- Sen. Kamala Harris, the VP on the Democratic ticket with Biden, had previously endorsed a national fracking ban.
3. ... but Pennsylvania polls show mixed opinions
Biden's team has clearly decided that loudly opposing a fracking ban in a high-profile speech is the right political move. But polling in Pennsylvania shows shades of gray.
By the numbers: Multiple polls give a peek at the controversial topic in the state.
- 52% opposed fracking in a CBS News poll of registered voters last month, while 48% favored it, a finding within the poll's margin of error.
- Yesterday the Global Strategy Group released a poll of registered voters funded by Climate Power 2020, the League of Conservation Voters and the Sierra Club. It showed strong support for tougher regulations, and also 62% support for phasing out fracking by 2050 (emphasis added because that's not a "ban").
- A Franklin & Marshall College poll of registered voters in January found that "more voters support (48%) than oppose (44%) shale drilling in the state." Paradoxically, it also showed that 48% support a fracking ban while 39% oppose the idea, but the error margin is ±6.2%.
- A 2019 Kaiser Family Foundation and Cook Political Report poll released last November showed that 57% of swing voters in Pennsylvania oppose a fracking ban.
Of note: I doubt I've seen every poll on Pennsylvania and fracking, so Generate readers: Please send along other surveys that may be out there, thank you!
4. Visualizing the global power transition
Wind and solar made up 67% of the new power generating capacity added worldwide in 2019, widening their gap with fossil fuels, which fell to 25%, per new data from BloombergNEF.
Why it matters: The research firm's report on power trends over the last decade shows both the fast growth of those resources and also why they remain a very small share of the overall power mix despite rapid expansion.
By the numbers: "Wind and solar accounted for over two-thirds of the 265 [gigawatts] of new capacity installed worldwide in 2019, up from less than a quarter in 2010," they find.
- On a generation basis, wind produced 6% of global power last year and solar accounted for 3%.
Yes, but: The whole pie also grew a lot. Total global power-generating capacity rose 44% since 2010 and reached 7.3 terawatts last year, BNEF said.
- Coal still has the biggest share and lots of new capacity has been added, though it's declining on a percentage basis and overall generation fell last year as plants ran less often.
- "Gas and hydro remain the second and third most popular technologies globally on a megawatts-installed basis and both continue to expand.

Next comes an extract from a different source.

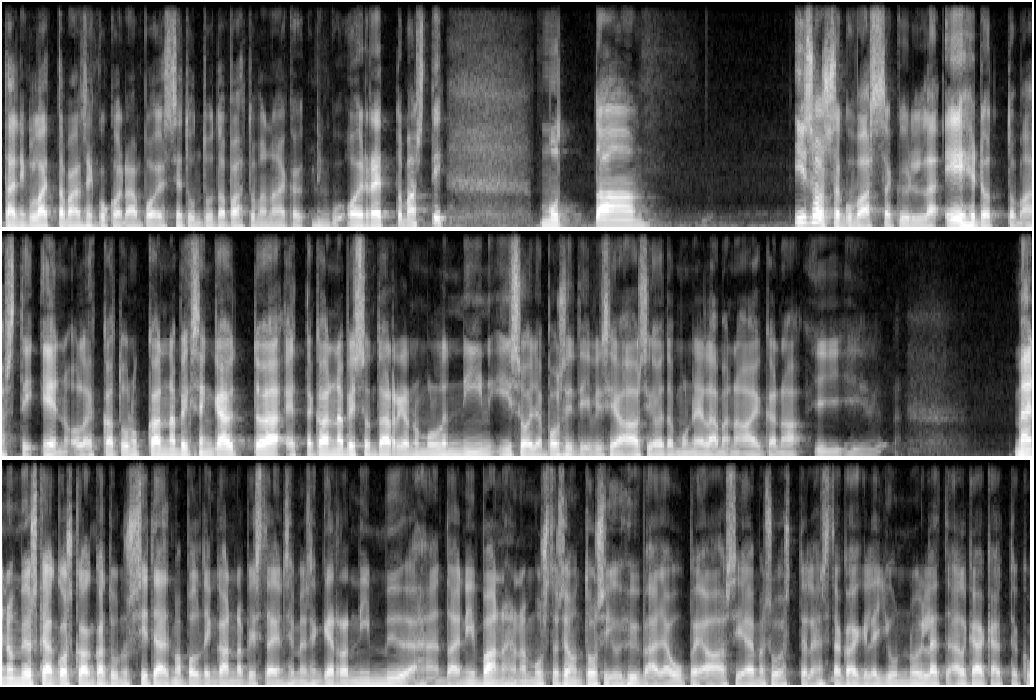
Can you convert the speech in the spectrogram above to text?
tai niin kuin laittamaan sen kokonaan pois, se tuntuu tapahtuvan aika niin kuin oireettomasti, mutta isossa kuvassa kyllä ehdottomasti en ole katunut kannabiksen käyttöä, että kannabis on tarjonnut mulle niin isoja positiivisia asioita mun elämän aikana, Mä en ole myöskään koskaan katunut sitä, että mä poltin kannabista ensimmäisen kerran niin myöhään tai niin vanhana. Musta se on tosi hyvä ja upea asia ja mä suosittelen sitä kaikille junnuille, että älkää käyttäkö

However, they grew by just 1% from 2018-2019, the smallest rate of change in a decade," BNEF found.
5. Chart of the day: Tesla's stock surge
6. Catch up fast: wind, oil, coal
Renewables: "Total SE will team up with Macquarie Group’s green bank to develop more than 2 gigawatts of floating wind farms off South Korea, the latest push by the French oil and gas giant to diversify into clean energy." (Bloomberg)
Shale: "Oil and gas companies plunged over $156 billion into corporate takeovers and land deals during the second U.S. shale boom, in a massive bet that good times would continue and crude prices would rise. Many of those deals have become financial albatrosses." (Reuters)
EPA: "The U.S. Environmental Protection Agency on Monday completed a set of new guidelines for disposing of coal ash and wastewater from coal-fired power plants, changes that critics say could allow more pollutants into the nation’s waterways." (WSJ)